The point I was making with the E-mail comment has more to do with direct communication wherein the recipient's e-mail address wasn't obtained from random e-mail lists, but from somewhere the user actually signed up to receive e-mails as a form of communication from a company. While it likely wouldn't change a lot, it has plenty of potential for change. Additionally, because I am assuming you are relatively young and because you are a fellow farker I am assuming you are pretty comfortable with technology so you may not be aware of how many people out there still receive piles and piles of spam in their inbox everyday. While I don't think it's an effective method of marcom either, its a very real option for a large number of marketers out there trying to reach the largest number of people possible with ease and a low budget. Also, I completely agree with your comment about what it means for how marketers will have to function in the future, while an uncomfortable adjustment period will no doubt be involved it may very well help marketers create a better working relationship with their existent and potential customers.

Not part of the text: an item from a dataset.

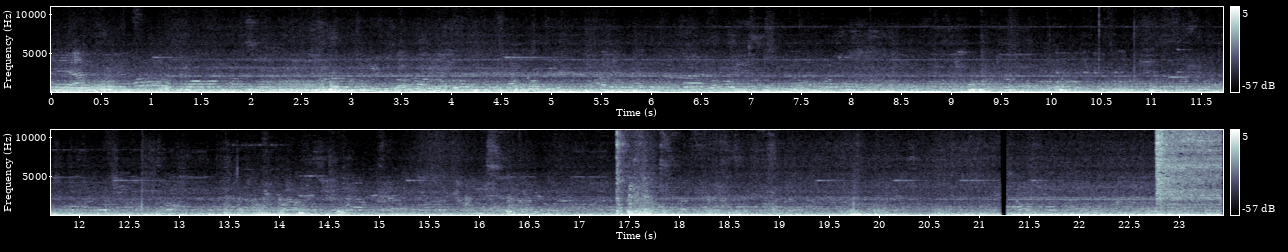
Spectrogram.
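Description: KA Pangrango economy train running from Bogor to Sukabumi, a steady close rumble and rolling hum from inside the carriage, with a few brief clanks and bumps near the end.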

Well, yes and no. The fact is both sides of the argument tend to put consumers first, but have many other aspects to their side that is also very self-serving (think democrats vs. republicans, both look out for American citizens' interests first, but also have many other personal things they look at in legislation). Partially it is as it is designed to give the FCC control over the internet as a communication medium similar to telephones (but likely managed in a way more similarly to television). Much of what the FCC does is look out for the public's best interest in these situations, however there would be much more room for them over-stepping their bounds with no real legislative language (that I've seen yet) giving different levels of control over different content (i.e. broadcast television has to answer to the FCC, but cable and premium content only answers to its customers and advertisers).
There are many many underlying issues as to why the FCC, the current White House administration and various companies like Google and Yahoo are behind net neutrality, but one of the biggest the FCC falls back on is their plan for expansion of broadband (another topic I will delve into quite a bit more heavily in the future). Essentially they want to push the increase of broadband capability as well as subsidize it in a way that makes it available to 100% of Americans no matter their geographic or economic status (which has some very positive potential for marketers, but again I will get into this more in the future)